GTE Am is also a huge entry, featuring 20 cars — the 11 full-season FIA WEC runners joined by nine cars from the other ACO championships.
There are a handful of surprises on the entry.
There are eight cars from IMSA, five mentioned above in GTE Pro. In addition, IMSA LMP2 outfit Performance Tech and GTD teams WeatherTech Racing and GEAR Racing will compete in LMP2 and GTE Am respectively. Like in IMSA, GEAR Racing will run an all-female driver line-up. There are three all-female crews, with GEAR joined by ELMS teams Iron Lynx and Richard Mille Racing.
Beyond that. there are a further three U.S.-flagged cars from Rick Ware Racing (which got its entry via the Asian Le Mans Series), Eurointernational (2019 ELMS LMP3 champion) and DragonSpeed (its ELMS ORECA made the cut, the IMSA ORECA is among the reserves)
In terms of drivers, there were a handful of notable unexpected names now listed.
In LMP2, Australian Supercars star Shane van Gisbergen will drive for Eurasia Motorsport, in GTE Pro, Mazda IMSA driver Olivier Pla and IndyCar star Sebastien Bourdais will race for Risi Competizione and in Am, Matt Campbell is listed against the No. 77 Dempsey Proton Porsche and the No. 93 factory GTE Pro Porsche, and Tim Slade, another Supercars driver, will race with Asian team HubAuto Racing.
As has been the case in recent years, the grid is over-subscribed grid meant that multiple teams have missed out. The reserve list for the race features 10 cars this year, with Spirit of Race, ByKolles and IDEC Sport’s second ORECA making up the top three.
Fourth on the list was High Class Racing’s second ORECA, which would have featured an all-Danish driver line-up, including IMSA veteran Jan Magnussen.
“Of course, it is a pity that the plan did not succeed,” Magnussen said. “The team had it all in place and it would have been great to line up in a Danish-liveried LMP2 racer to represent a strong and competitive Danish team in the world’s largest racing race.
“But we do will not drop the project.
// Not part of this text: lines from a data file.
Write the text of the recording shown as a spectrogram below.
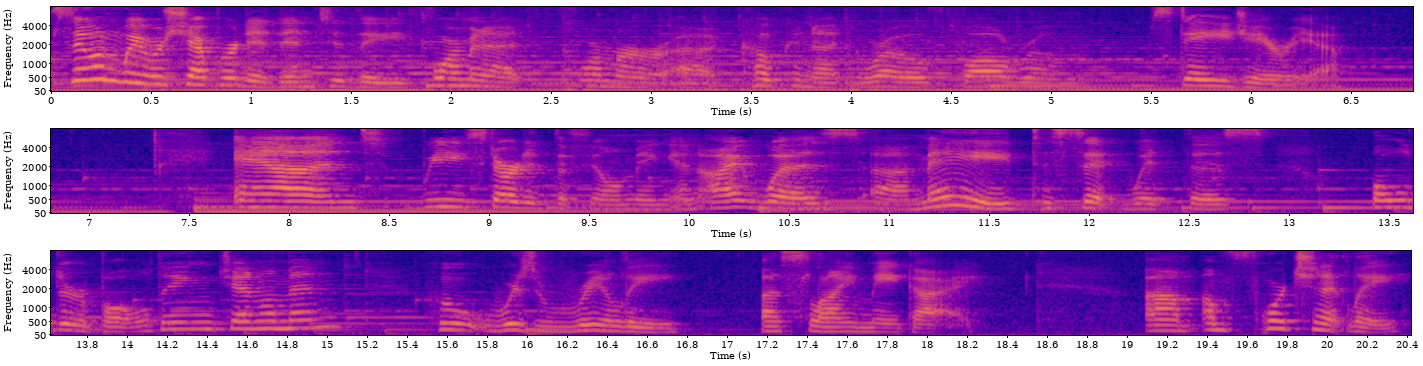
soon we were shepherded into the former, former uh, Coconut Grove Ballroom stage area. And we started the filming, and I was uh, made to sit with this older, balding gentleman who was really a slimy guy. Um, unfortunately,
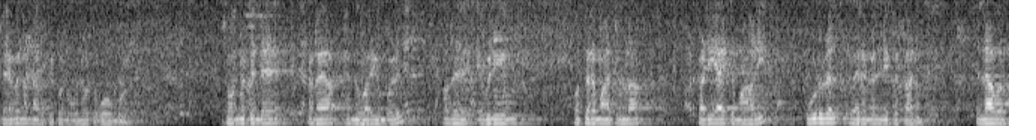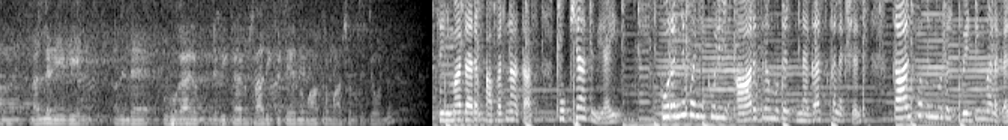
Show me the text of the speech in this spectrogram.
സേവനം നടത്തിക്കൊണ്ട് മുന്നോട്ട് പോകുമ്പോൾ സ്വർണത്തിന്റെ കട എന്ന് പറയുമ്പോൾ അത് എവിടെയും പത്തരമാറ്റുള്ള കടിയായിട്ട് മാറി കൂടുതൽ ഉയരങ്ങളിലേക്ക് എത്താനും എല്ലാവർക്കും നല്ല രീതിയിൽ അതിന്റെ ഉപകാരം ലഭിക്കാനും സാധിക്കട്ടെ എന്ന് മാത്രം ആശംസിച്ചുകൊണ്ട് സിനിമാ താരം അപർണ ദാസ് മുഖ്യാതിഥിയായി കുറഞ്ഞ പണിക്കൂലിൽ ആറ് ഗ്രാം മുതൽ നഗാസ് കളക്ഷൻസ് കാൽപവൻ മുതൽ വെഡ്ഡിംഗ് വളകൾ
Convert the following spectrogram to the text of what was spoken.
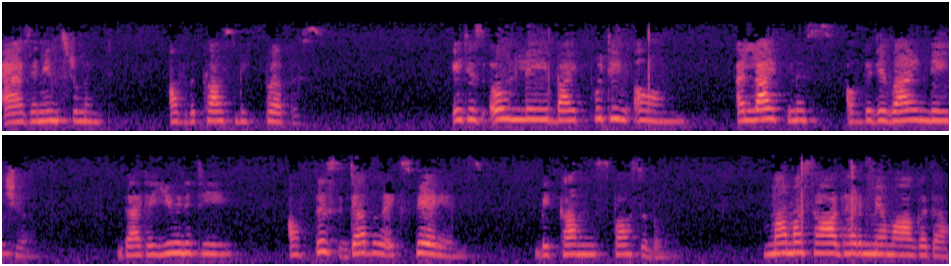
as an instrument of the cosmic purpose. It is only by putting on a likeness of the divine nature that a unity of this double experience becomes possible. Mama sadharmyamagada,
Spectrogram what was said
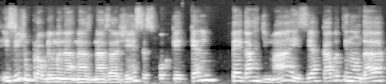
existe um problema na, nas, nas agências porque querem pegar demais e acaba que não dá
We will postpone it and hope that there will be an opportunity in 2021.”
RLR Sport and ARC Bratislava, both of which were understood by RACER to have entered, do not feature on the main list or reserves.
The 88th running of the Le Mans 24 Hours is set to run from June 13-14.